Two United States senators have taken their questions about the performance of accounting firms active in the crypto space to a higher power: the Public Company Accounting Oversight Board (PCAOB). Failure to uncover alleged criminality and poor recordkeeping at FTX has sullied the image of the PCAOB and the accounting profession, the senators said.
In a letter addressed to PCAOB chair Erica Williams and dated Jan. 25, Democratic Senators Elizabeth Warren and Ron Wyden point out claims former FTX CEO Sam Bankman-Fried made about passing audits by large accounting firms Armanino and Prager Metis. Current FTX CEO John Ray told a bankruptcy court that he had “substantial concerns as to the information presented in these audited financial statements.”
In addition, the senators question the firms’ impartiality, saying they acted as “crypto industry cheerleaders.”
Just sent from @SenWarren to @PCAOB_News: “We write regarding recent turmoil in the cryptocurrency industry following the collapse of
crypto platform FTX in Nov 2022 and the role that auditors may have played in misleading the public…” https://t.co/erbblBns9K pic.twitter.com/nDjenQ9awW
— blockchain tipsheet (@blockchaintpsht) January 26, 2023
Warren and Wyden mention Williams’ statement that PCAOB-registered firms are only required to meet the board’s standards “when they’re auditing a public issuer or broker dealer under our jurisdiction, not for any other clients,” and point out PCAOB rules that seem to contradict Williams’ statement.

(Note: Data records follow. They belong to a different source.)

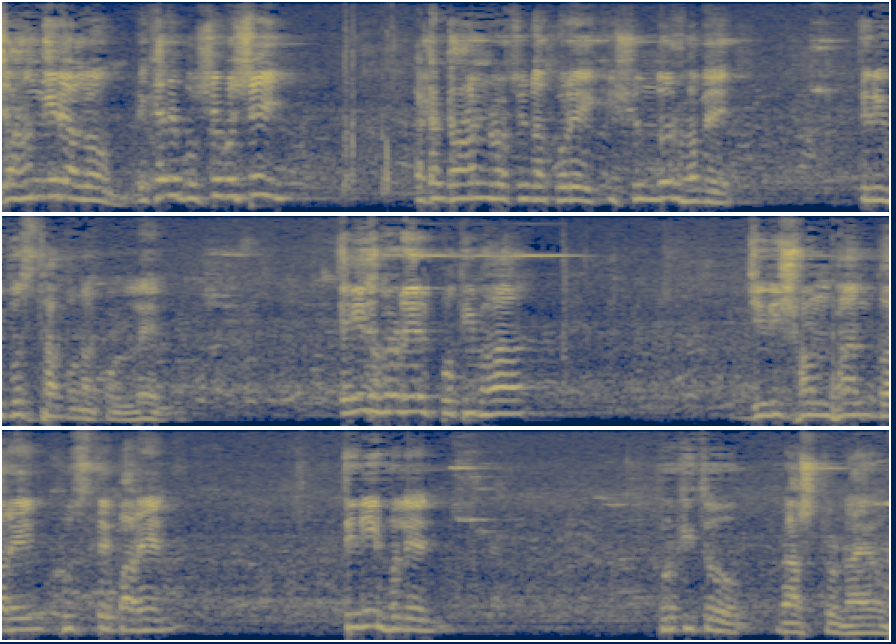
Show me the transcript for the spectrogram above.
জাহাঙ্গীর আলম, এখানে বসে বসেই একটা গান রচনা করে কি সুন্দরভাবে তিনি উপস্থাপনা করলেন। এই ধরনের প্রতিভা যিনি সন্ধান করেন, খুঁজতে পারেন, তিনি হলেন প্রকৃত রাষ্ট্রনায়ক।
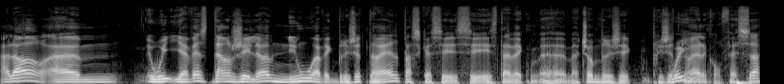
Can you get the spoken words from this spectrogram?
Alors, euh, oui, il y avait ce danger-là, nous, avec Brigitte Noël, parce que c'est c'est- c'est avec euh, ma chum Brigitte, Brigitte Oui. Noël qu'on fait ça.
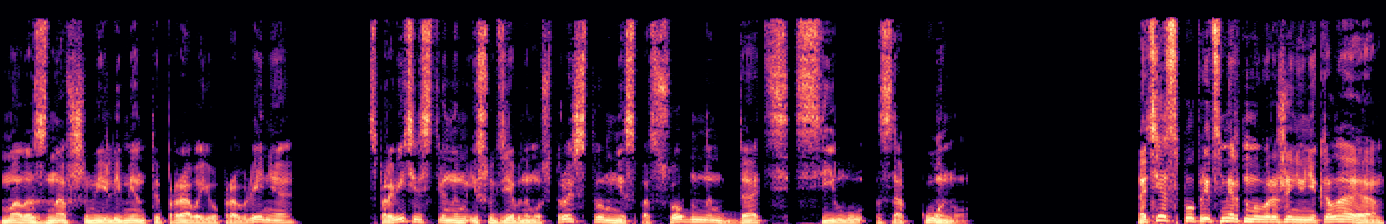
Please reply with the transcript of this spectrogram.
мало знавшими элементы права и управления, с правительственным и судебным устройством, неспособным дать силу закону. Отец, по предсмертному выражению Николая,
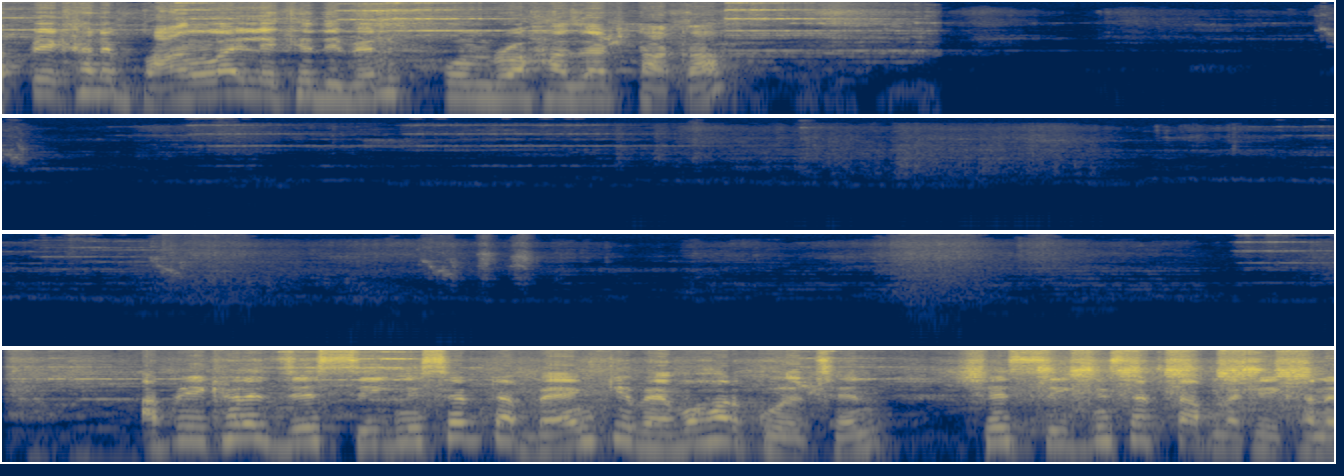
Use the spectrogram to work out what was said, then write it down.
আপনি এখানে বাংলায় লিখে দিবেন পনেরো হাজার টাকা। আপনি এখানে যে সিগনেচারটা ব্যাংকে ব্যবহার করেছেন সেই সিগনেচারটা আপনাকে এখানে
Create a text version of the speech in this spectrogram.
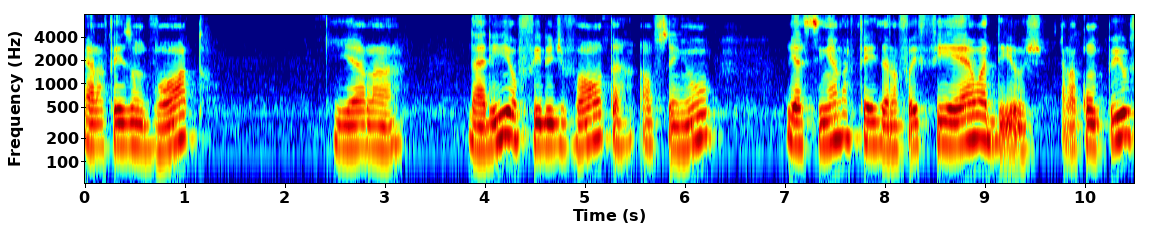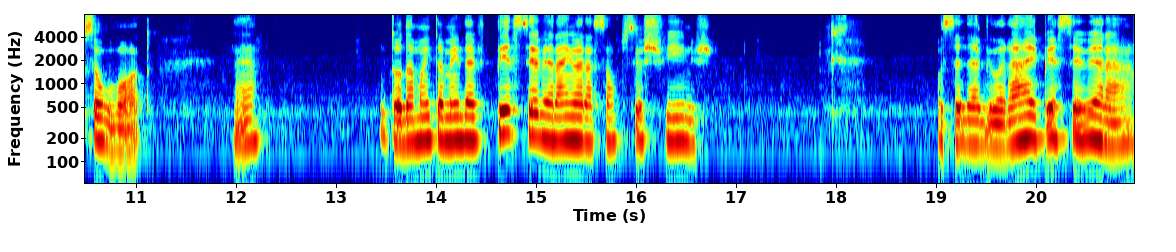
Ela fez um voto que ela daria o filho de volta ao Senhor, e assim ela fez. Ela foi fiel a Deus, ela cumpriu o seu voto, né? E toda mãe também deve perseverar em oração para seus filhos. Você deve orar e perseverar,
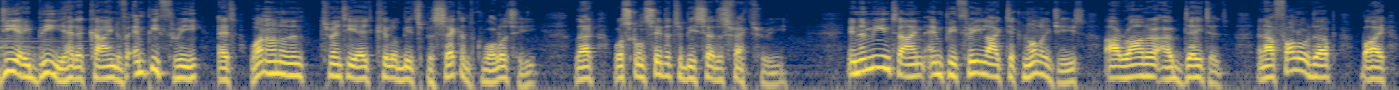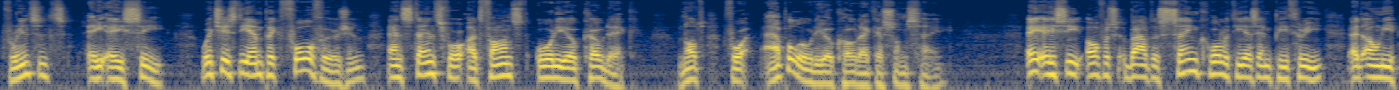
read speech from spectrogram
DAB had a kind of MP3 at 128 kilobits per second quality that was considered to be satisfactory. In the meantime MP3 like technologies are rather outdated and are followed up by for instance AAC which is the MPEG-4 version and stands for Advanced Audio Codec, not for Apple Audio Codec as some say. AAC offers about the same quality as MP3 at only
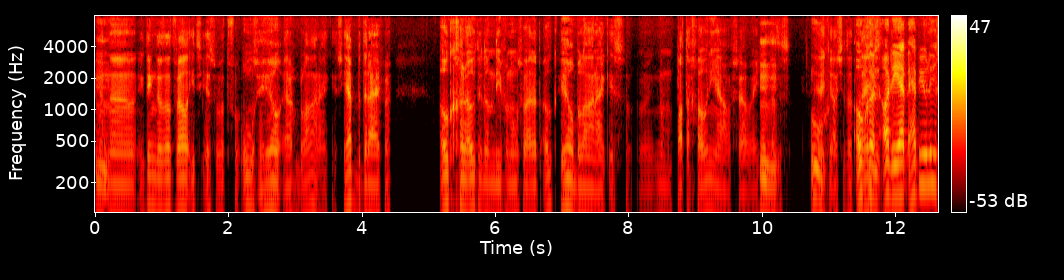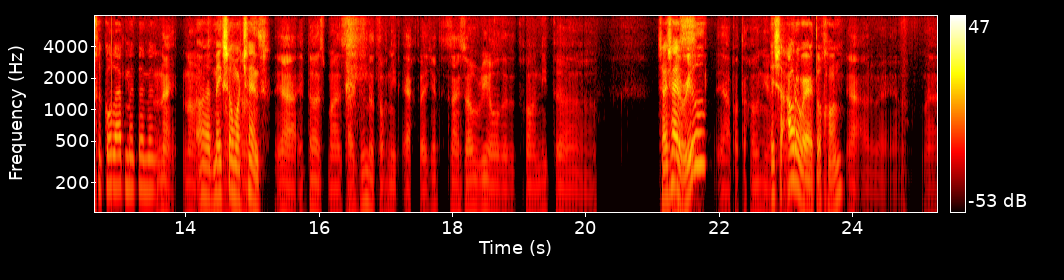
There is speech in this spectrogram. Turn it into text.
En Mm. eh, ik denk dat dat wel iets is wat voor ons heel erg belangrijk is. Je hebt bedrijven, ook groter dan die van ons, waar dat ook heel belangrijk is. Ik noem een Patagonia of zo, weet je. Dat is, Oeh, weet je als je dat ook leest- een, oh, die heb, hebben jullie gecollab met... met met- Nee. Oh, that makes so much sense. Ja, it does, maar zij doen dat toch niet echt, weet je. Ze zijn zo real dat het gewoon niet... eh, Zijn zij real? Ja, Patagonia. Is ze ja. ouderwear toch gewoon? Ja, ouderwear, ja. Maar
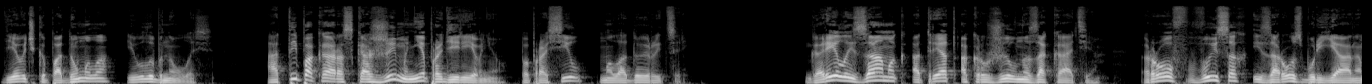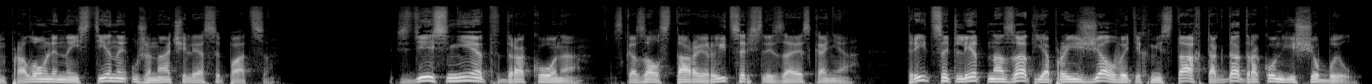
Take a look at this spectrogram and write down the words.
Девочка подумала и улыбнулась. «А ты пока расскажи мне про деревню», — попросил молодой рыцарь. Горелый замок отряд окружил на закате. Ров высох и зарос бурьяном, проломленные стены уже начали осыпаться. «Здесь нет дракона», — сказал старый рыцарь, слезая с коня. «Тридцать лет назад я проезжал в этих местах, тогда дракон еще был.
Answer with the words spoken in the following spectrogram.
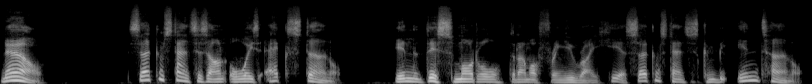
Now, circumstances aren't always external. In this model that I'm offering you right here, circumstances can be internal.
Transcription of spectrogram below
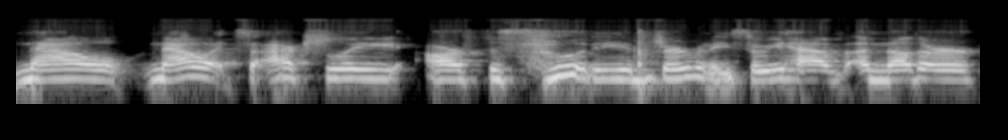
now now it's actually our facility in germany. So we have another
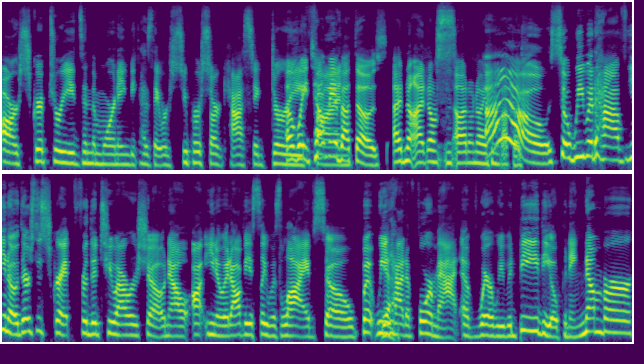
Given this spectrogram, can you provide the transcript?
our script reads in the morning because they were super sarcastic, dirty. Oh wait, tell me about those. I don't. I don't. I don't know anything oh, about those. so we would have, you know, there's a script for the two hour show. Now, uh, you know, it obviously was live, so but we Yeah. had a format of where we would be, the opening number,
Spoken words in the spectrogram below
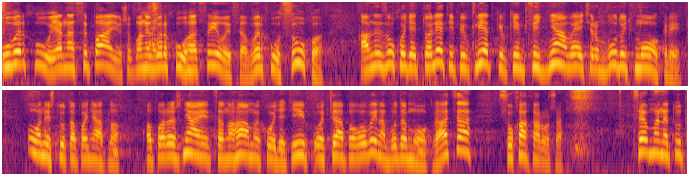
уверху я насипаю, щоб вони вверху гасилися, вверху сухо, а внизу ходять туалет і півклітки в кінці дня вечором будуть мокрі. Ну вони ж тут, понятно, опорожняються, ногами ходять, і оця половина буде мокра. А ця суха хороша. Це в мене тут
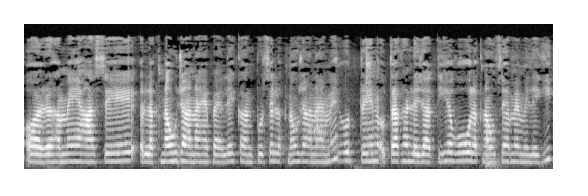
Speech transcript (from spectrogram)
और हमें यहाँ से लखनऊ जाना है पहले, कानपुर से लखनऊ जाना है हमें। जो ट्रेन उत्तराखंड ले जाती है, वो लखनऊ से हमें मिलेगी।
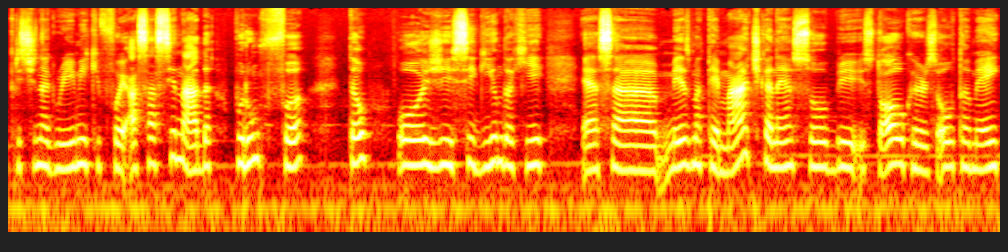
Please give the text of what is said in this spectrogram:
Christina Grimmie que foi assassinada por um fã. Então, hoje seguindo aqui essa mesma temática, né, sobre stalkers ou também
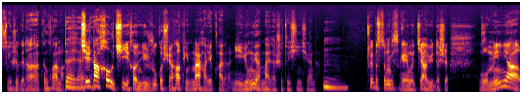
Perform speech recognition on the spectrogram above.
随时给它更换嘛。对对。对其实到后期以后，你如果选好品卖好一块的，你永远卖的是最新鲜的。嗯 Trip Smith 给我教育的是，我们要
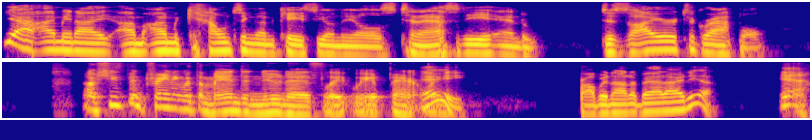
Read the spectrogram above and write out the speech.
Yeah, I mean, I I'm I'm counting on Casey O'Neill's tenacity and desire to grapple. oh, she's been training with Amanda Nunes lately, apparently. Hey, probably not a bad idea. Yeah.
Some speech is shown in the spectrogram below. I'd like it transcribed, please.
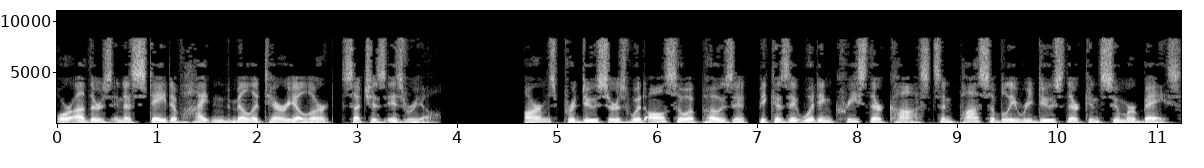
or others in a state of heightened military alert, such as Israel. Arms producers would also oppose it, because it would increase their costs and possibly reduce their consumer base.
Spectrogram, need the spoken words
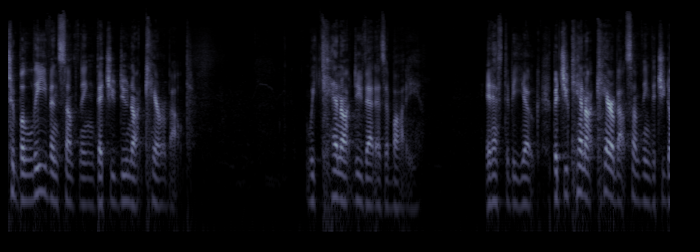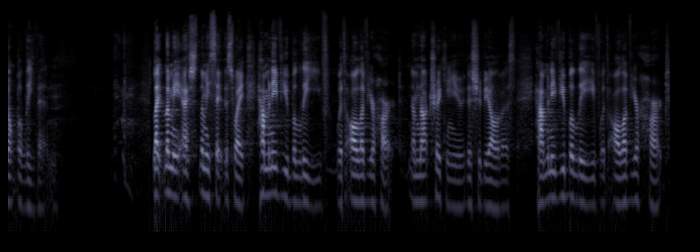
to believe in something that you do not care about? We cannot do that as a body. It has to be yoke. But you cannot care about something that you don't believe in. Like, let me, ask, let me say it this way. How many of you believe with all of your heart? I'm not tricking you, this should be all of us. How many of you believe with all of your heart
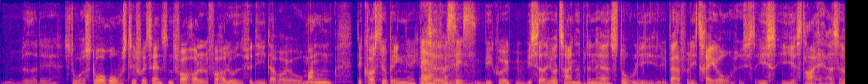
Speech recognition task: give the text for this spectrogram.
hvad hedder det, stor, stor ros til Fritz Hansen for at, holde, for at holde ud, fordi der var jo mange, det kostede jo penge, ikke? Ja, altså, præcis. Vi, kunne ikke, vi sad jo og tegnede på den her stol i, i hvert fald i tre år i, i, streg, altså,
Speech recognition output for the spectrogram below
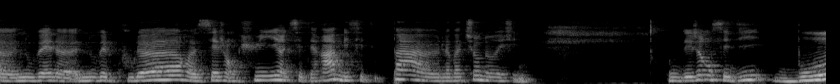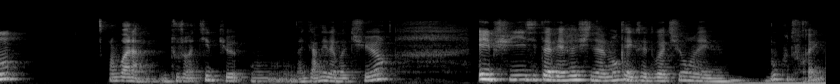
Euh, nouvelle, euh, nouvelle couleur, euh, siège en cuir, etc. Mais c'était pas la voiture d'origine. Donc déjà, on s'est dit, bon, voilà, toujours est-il qu'on a gardé la voiture. Et puis, c'est avéré finalement qu'avec cette voiture, on a eu beaucoup de frais.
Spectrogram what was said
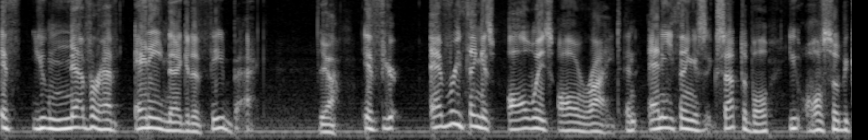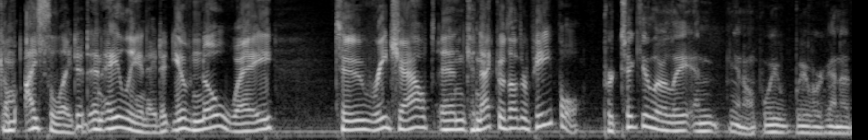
if you never have any negative feedback. Yeah. If you're everything is always all right and anything is acceptable, you also become isolated and alienated. You have no way to reach out and connect with other people. Particularly, and you know, we we were gonna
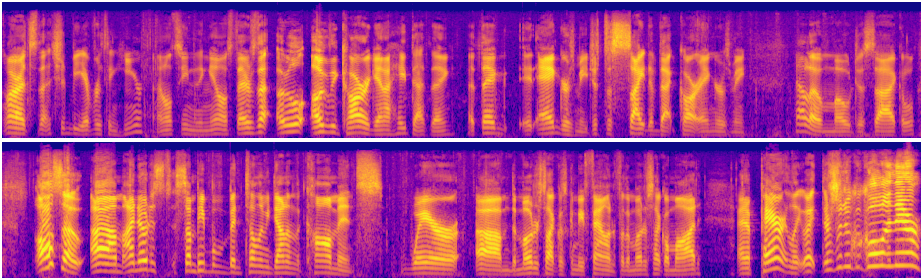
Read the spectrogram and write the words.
All right, so that should be everything here. I don't see anything else. There's that little ugly car again. I hate that thing. That thing, it angers me. Just the sight of that car angers me. Hello, motorcycle. Also, um, I noticed some people have been telling me down in the comments where um, the motorcycles can be found for the motorcycle mod. And apparently, wait, there's a Nuka-Cola in there?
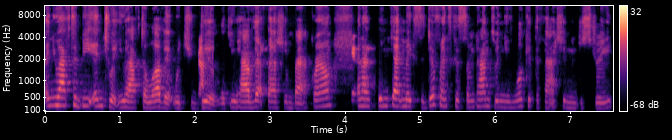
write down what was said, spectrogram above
and you have to be into it you have to love it which you yeah. do like you have that fashion background yeah. and i think that makes a difference because sometimes when you look at the fashion industry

The senators also criticize proof-of-reserves reports. They write:
“In reality, proof-of-reserves examinations fall significantly short of real audits, as proof-of-reserves reports do not follow established standards, are not overseen by the PCAOB, and do not prove that listed assets actually belong to customers.”
The reason for their discussion of a process that is explicitly not subject to PCAOB oversight becomes clear in the 12 questions posed by the letter. They ask as their first question:
“What risks do investors face when crypto firms – whether publicly traded or private – attempt to pass off proof-of-reserve examinations as ‘audits’ and what is the PCAOB doing to mitigate these risks?”
Warren and Wyden go on to seek confirmation that the PCAOB has taken all appropriate actions in relation to crypto industry auditors. They also ask if Williams will “commit to using your inspection authority to evaluate and publicly report on auditors that provided services for any crypto company acting as a broker dealer, even if the firm was not registered as such with the SEC.”
Finally, the senators ask about the standards auditors are held to when they audit organizations with crypto asset holdings or shares in crypto companies. They say that they hope to receive an answer by Feb. 8.
Warren is one of the crypto industry’s most vocal critics. Wyden, the Senate Finance Committee chair, has a more nuanced record on crypto. He partnered with “crypto senator” Cynthia Lummis in 2021 to propose a “fix” to the crypto reporting requirements in the bipartisan infrastructure bill. He also wrote letters to Binance, Coinbase, Bitfinex, Gemini, Kraken and KuCoin in November to ask about their consumer protections.
The PCAOB is a nonprofit corporation set up by the U.S. federal government under the 2002 Sarbanes–Oxley Act. The SEC indicated in December that it too would be keeping a closer eye on auditors.